On the Scene: Consular Corps 2010 Inaugural Ball
Consular Corps honors Schweizer, Stackpole at ball
Photos by John Berger / email@example.com
Hank Stackpole, LTGEN, USMC (Ret.) and his wife, Vivian, shared a table with Dr. Lawrence K.W. Tseu, Stella and Chief Justice Ronald T.Y. Moon, and John Henry Felix, honorary consul of Spain and Portugal.
By John Berger
Two prominent Honolulu residents were honored, for their contributions to international diplomacy and to international relations respectively, as the Consular Corps Hawaii presented Niklaus Schweizer, honorary consul of Switzerland, the Distinguished Service Medal, and Hank Stackpole, LTGEN, USMC (Ret.), the Distinguished Service Medal, at the Corps’ 2010 Inaugural Ball last Saturday at the Royal Hawaiian Hotel.

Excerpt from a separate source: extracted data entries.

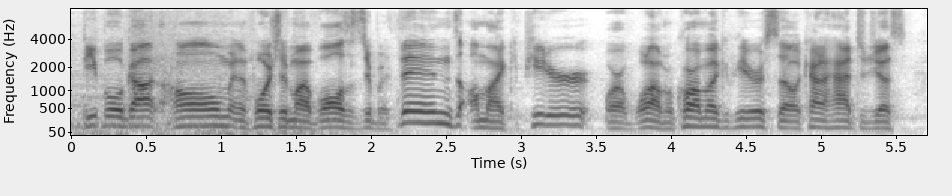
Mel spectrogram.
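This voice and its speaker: Loud, bright-voiced man rambling over gameplay. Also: on the high side, a little hiss or hum. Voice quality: loud, projecting voice. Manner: rambling and frank, swears freely. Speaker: let's play host. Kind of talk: casual gameplay commentary. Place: at home at his computer, thin walls. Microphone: computer recording mic.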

In accepting the honor, Stackpole said he was “thankful for my (wife) Vivian” and recalled a time early in their marriage when he came home from field exercises in a “grungey” uniform — she told him to step outside and “burn it.” He also got an appreciative laugh when he quoted her as saying that being married to a Marine is “a lifetime reclamation project.”
Schweizer, the Corps’ historian for several decades, will celebrate his 70th birthday this year, and was informed by the emcee, William Paupe, honorary consul of Kiribati, that although he must retire as honorary Swiss consul at 70, he will have honorary membership in the organization for life.
The other official business was taken care of before dinner when Paupe was joined by Chief Justice Ronald T.Y. Moon and outgoing Corps dean Yoshihiko Kamo, consul general of Japan, for the official inauguration of the Corps’ officers for 2010: Dean Patricia Lee, honorary consul of France; Vice-Dean Leoncio Cardenas, consul general of the Philippines; secretary Nina Hamre Fasi, honorary consul of Norway; treasurer Annie Kaneshiro, honorary consular agent of Tonga; auditor Kusuma Cooray, honorary consul of Sri Lanka; and Corps historian Niklaus Schweizer.
Cardenas will serve as dean in 2011. Moon, who was given lifetime membership in the Corps last year, got a laugh from the audience when he solemnly pledged that he would never pronounce “corps” as “corpse” (the correct pronunciation is “core”).
Addressing the group and their guests after dinner in her first speech as dean of the Corps, Lee mentioned pending legislation that would restrict or possibly ban the sale of foie gras in Hawaii and described foie gras as a traditional French delicacy. The menu for the event was definitely French in theme and foie gras was prominently featured in both the hors d’oeuvres and dinner choices made by Fred Hellekes, Bailli Provincial of the Chaine des Rotisseures, who supervised the menu and selected the wines to compliment it.
The Consular Corps Hawaii traces its history back to 1824 and meetings between American and British consular representatives. France became the third nation to have consular representation here when Jules Dudoit was appointed consular agent in 1837.
Niklaus Schweizer, honorary consul of Switzerland, third from left, talked informally with Watters O. Martin, left, Guido Carlo Pigliasco and Prince Vittorio Alliata di Montereale before going in for dinner.
Niklaus Schweizer was congratulated by Gladys Vernoy, honorary consul of Chile, after he received the Corps’ Distinguished Service Medal.
Claus Hansen, recently appointed honorary consul of Denmark, attended the ball with his wife, Diane Ako, center, and mother-in-law, Vera Ako.
Barry Zlatoper, third from left, and her husband, R.J. “Zap” Zlatoper, honorary consul of Slovenia, fourth from left, enjoyed pre-dinner cocktail conversation on the lanai with Mark Polivka, left, Karen Tiller and Josette and Carl Marsh.